Five firehouses, built over a century ago, were granted landmark status yesterday. The Landmarks Preservation Commission (LPC) unanimously approved each of these five buildings for what Commission Chairman Robert B. Tierney characterized as “a clear expression of civic spirit and pride of purpose that existed at the time they were built and continue to this day in our City’s municipal architecture.”
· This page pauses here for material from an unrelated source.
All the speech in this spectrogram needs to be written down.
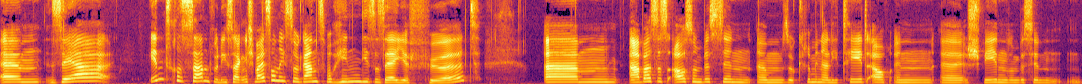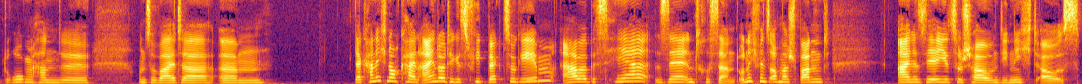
Ähm, sehr interessant, würde ich sagen. Ich weiß noch nicht so ganz, wohin diese Serie führt. Ähm, aber es ist auch so ein bisschen ähm, so Kriminalität auch in äh, Schweden, so ein bisschen Drogenhandel und so weiter. Ähm, da kann ich noch kein eindeutiges Feedback zu geben, aber bisher sehr interessant. Und ich finde es auch mal spannend, eine Serie zu schauen, die nicht aus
These historic firehouses are located in Sunset Park and Windsor Terrace sections of Brooklyn; Bathgate and Longwood in the Bronx; and the Rockaway Park area of Queens. The buildings represent a range of architectural styles from Romanesque Revival and Neo Classical to Arts and Crafts and Colonial Revival—and were designed by several noteworthy architects of the late 19th and early 20th centuries, including, Frank J. Helmle, Peter J. Lauritzen, and the firm Napoleon LeBrun & Sons. With these recent additions, a total of 37 firehouses have been designated as landmarks throughout the city, of which 32 are still in operation, according to LPC.